Crisis counselors were deployed at Los Angeles Unified School District schools today to foster calm a day after the LAUSD’s more than 900 campuses were kept shuttered in response to what turned out to be a bogus bomb threat.
Los Angeles police Chief Charlie Beck and Sheriff Jim McDonnell said all their personnel will be in uniform today and patrols will be stepped up around LAUSD campuses to help allay any uneasiness among students and parents.
“As you know, L.A. Unified always puts student safety first,” LAUSD Chief Deputy Superintendent Michelle King said in a statement after the schools reopened. “I want to reassure students, parents, guardians, teachers and other employees that our schools are safe.”
In addition to the deployment of crisis counselors, “teachers have been provided lesson plans on how to help youngsters who may feel a little anxious or afraid” today, King added.
Superintendent of Schools Ramon Martinez decided on Tuesday’s closures — and an exhaustive security search of all campuses — after a threat was received making reference to bombs, weapons and other destructive devices planted on campuses throughout the district. A nearly identical threat was received in New York City, where officials deemed it not credible and kept schools open.
New York City Police Commissioner Bill Bratton, a former Los Angeles police chief, derided the L.A. closures as a “significant overreaction.” But California officialdom — both in the law enforcement and political communities — erected a solid front in support of the 83-year-old Cortines, who is due to retire next year, as he’s done once before.

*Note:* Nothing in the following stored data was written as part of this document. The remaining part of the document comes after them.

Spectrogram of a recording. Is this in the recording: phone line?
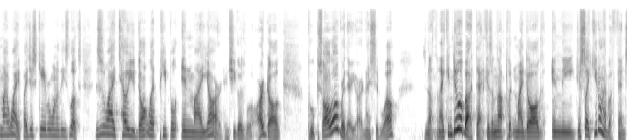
no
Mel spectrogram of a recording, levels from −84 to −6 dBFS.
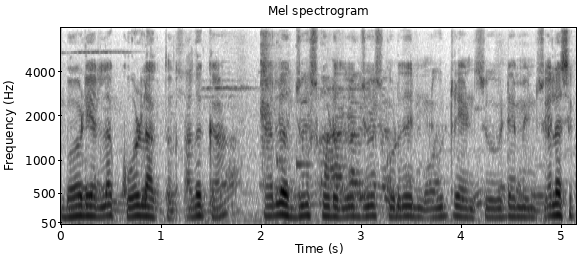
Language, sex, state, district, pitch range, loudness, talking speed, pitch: Kannada, male, Karnataka, Raichur, 135-155 Hz, -18 LUFS, 175 wpm, 150 Hz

Cortines said he acted out of an abundance of caution in the aftermath of terror strikes in Paris and San Bernardino, and both L.A. Mayor Eric Garcetti and Beck expressed strong support for the decision.
“I think it’s important to take this precaution based on what has happened recently and what has happened in the past,” he said, speaking less than two weeks after a U.S. citizen of Pakistani background and his Pakistani wife killed 14 people in San Bernardino in the deadliest terror strike on U.S soil since 9/11. They were later killed battling police.
“There will always be temptation after a day like today to increase the blame and the anger and the vitriol and the suspicion, but what we saw today across Los Angeles was a community turning toward each other, not against each other,” LAUSD Board of Education President Steve Zimmer said Tuesday.
“And that is the spirit with which we invite all of our families, all of our kids, all of our teachers back into the LAUSD public schools tomorrow in the hope that we will never, ever have to have another day like today, and that through our children, the hope of a much better tomorrow will carry the day tomorrow, next week, next year and to our future.”
Officials said the threat came via email, apparently from or routed through Frankfurt, Germany. Beck later said the email likely originated from somewhere much closer than Europe.
Rep. Brad Sherman, D-Sherman Oaks, said he saw the email and that the author “claims to be an extremist Muslim who has teamed up with local jihadists.” He said the email referenced bombs or possible nerve agents and suggested there were about 32 people involved in possibly planting the devices.
“The text of the email does not demonstrate that the author has studied Islam or has any particular understanding of Islam,” Sherman said.
Rep. Adam Schiff, D-Burbank and the ranking member of the House Permanent Select Committee on Intelligence, said the threat appeared to be a hoax.
“While we continue to gather information about the threat made against the Los Angeles and New York school departments, the preliminary assessment is that it was a hoax or something designed to disrupt school districts in large cities,” he said Tuesday.
Tuesday’s closures applied to all LAUSD campuses — more than 900 of them. The district is home to about 200 charter schools that were also affected, along with dozens of educational centers. Zimmer said more than 1,500 educational sites were searched Tuesday. The district, the nation’s second biggest, serves an estimated 700,000 students.
Most other Southland schools outside the LAUSD remained open, although some Catholic schools run by the Los Angeles Archdiocese were closed because of their proximity to LAUSD campuses. Diocese officials said that decision had been left to individual school principals.
Schiff, in reporting that the threat appears to have been a hoax, did not weigh in on the propriety of closing the nation’s second-largest school district — creating the type of disruption that is the primary goal of terrorists.
“The safety of our communities and particularly our young people is paramount,” Schiff said. “At the same time, in an environment in which it is very easy to transmit threats, real and otherwise, and when fear and disruption may be the goal as well as the effect, communities and law enforcement will need to make a difficult judgment as to how to respond in a variety of circumstances.”
Officials with the FBI and U.S. Bureau of Alcohol, Tobacco, Firearms and Explosives were taking part in the investigation triggered by the threat.
In Fullerton, Sunny Hills High School was closed today in response to the reported discovery of a threatening note taped to a door. No other schools in that area were immediately affected.